(6) One bogey which is used to frighten timid people is the argument that there are more women than men in the United Kingdom, and that therefore we should be governed by women if we gave the vote to all women. Now in the first place very few advocates of women’s suffrage demand the vote for all women. In the second place, if it is urged that any measure of women’s suffrage would be merely a stage on the way to the enfranchisement of all women (which I should admit), it still does not follow that we should be governed by women. This assumes, like the argument that women cannot fight, that we shall have all women on one side and all men on the other; but I cannot think that either sex will make themselves so very obnoxious as to bring about such a result as that. And in the third place, even if we were governed by women, would it be so very terrible? At present we are governed by men, and the result, though perhaps not very admirable, is one which we all endure patiently. I fail to see why being governed by one sex should be any worse than being governed by the other. This argument, therefore, is peculiarly futile, for what it dreads would certainly not happen, and there is no reason to think it would matter if it did.

There remains one reason against the Suffrage, which certainly has more force than all the others put together: I mean the instinctive love of dominion. Most men like to be cock of the walk somewhere, and home is generally the only place where they get a chance. They dread that in an equal contest they might fail to maintain the lead, and they therefore insist that the matrimonial race shall continue to be a handicap. For this reason, many men who are willing enough that spinsters and widows should have votes are most unwilling that married women should, because they do not wish to lose the one corner where they have mastery. Against this state of mind it is useless to bring mere arguments. It has been partially overcome among educated people by novelists and playwrights; but among the uneducated it is still rampant. While it is the most serious obstacle with which advocates of women’s suffrage have to contend, it must also be said that one of the gains to be expected from women’s suffrage is that it will tend to substitute for the somewhat brutal desire for mastery a cooperation which cannot fail to develop the intelligence and the good will of both parties.

I would appeal to Liberals, therefore, in the name of all their professed principles, to support the demand which women suffragists make, namely the demand that women should have votes on the same terms as men. It is only through supporting this demand that we can hope to reach that complete democracy which ought to be our goal; and to resist such a demand from a section of the nation can only be justified by oligarchical principles such as no Liberal has a right to hold. The gains to the community to be expected from granting it are very great. First, an immense advance in the political education of women, and a broadening of their outlook on life. Secondly, a gain to liberty, and an improvement in the attitude of men towards women. Thirdly, in the long run, a greater care for questions of women’s work, of the rearing and education of children, and of all those increasingly important problems upon which the biological future of the race depends. The rise of women to equality with men, which has been rapidly advancing during the past half-century, is one of those great social improvements of which only a few occur in a thousand years. To let prejudice or an uncertain party advantage stand in the way of our contributing to this improvement is unworthy of men who have liberty at heart, and I most earnestly hope that few Liberals will any longer be guilty of such a treachery to all their professions.
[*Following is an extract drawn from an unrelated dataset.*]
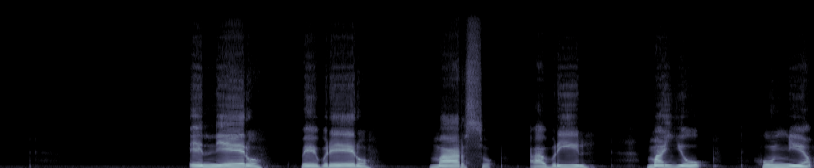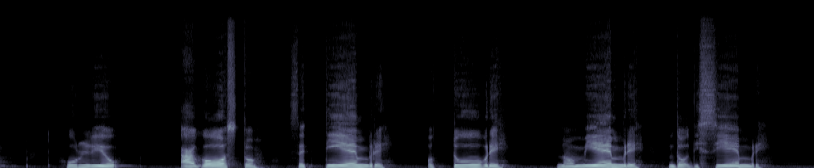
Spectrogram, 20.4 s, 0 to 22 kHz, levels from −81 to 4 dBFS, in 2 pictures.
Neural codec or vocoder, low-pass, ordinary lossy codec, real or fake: autoencoder, 48 kHz, 32 numbers a frame, DAC-VAE, trained on Japanese speech; 19.8 kHz; none; fake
*  Bertrand Russell, “Liberalism and Women’s Suffrage,” The Contemporary Review 94 (Jul 1908), 11-16